Discontinuation of NSC cuts investor choices
Jan 24 2016
Nature of investment
The 10-year NSC was an instrument, which allowed investors to accumulate the entire amount invested. This meant that the entire money, including the earnings, came to the investor only at the time of maturity of the instrument.
The interest earned on the investment kept getting reinvested and could be collected only at the time of maturity. This made it a good instrument for building capital over a long time period. One could ensure that the rate of return which prevailed at the time of making the investment was locked in for the entire duration of the investment. This made it a convenient route for those investors who wanted to stay away from the constant problem of monitoring and changing their investments in tune with the changing conditions.
There are a few other options that investors could consider if they are looking at long-term investment. One of these is tax-free bonds that are present in the market. There are two ways in which one can buy these bonds. First, purchasing when an issue comes up for subscription. Secondly, buying from the secondary market.
The duration of these bonds can be 10 years, 15 years and sometimes even 20 years, thus making them a good choice for long-term investors. The rate of return will be better for those in the highest tax bracket as compared to the NSC.
The tax-free nature of these bonds also makes them a good option because there won’t be any worry from the tax front. However, the one limitation that investors will face is that they won’t be able to accumulate the amount in these bonds, as many of them compulsorily pay out the amount of interest each year. Other choices like fixed deposits for a longer time period won’t match the NSC that has just been closed down, because the rate of return here has already dropped below what the NSC gave to the investors. An option like the PPF is also not comparable to the NSC.
Those who want to invest only in NSC can still avail the five-year option. But they will notice a few differences. First, the lower time period for which investors can lock their money in will be different.
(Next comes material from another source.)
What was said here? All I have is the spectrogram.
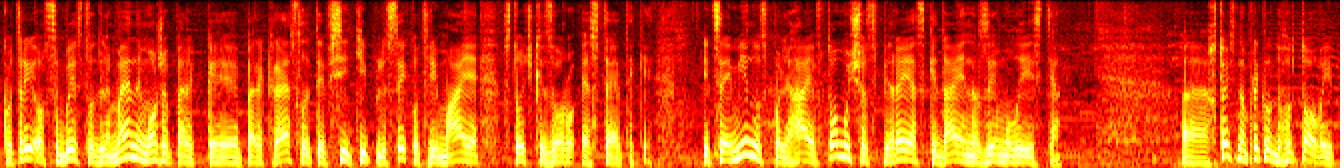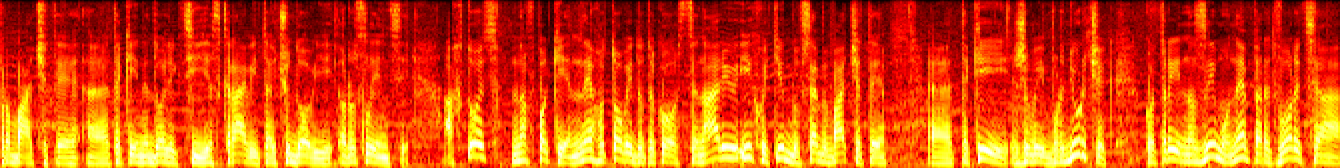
котрий особисто для мене може перекреслити всі ті плюси, котрі має з точки зору естетики. І цей мінус полягає в тому, що спірея скидає на зиму листя. Е, Хтось, наприклад, готовий пробачити е, такий недолік цій яскравій та чудовій рослинці, а хтось навпаки не готовий до такого сценарію і хотів би в себе бачити е, такий живий бордюрчик, котрий на зиму не перетвориться,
Secondly, the current rate of return in the five-year issue will be slightly lower than that offered by the 10-year instrument.
(The writer is a chartered accountant and a financial planner)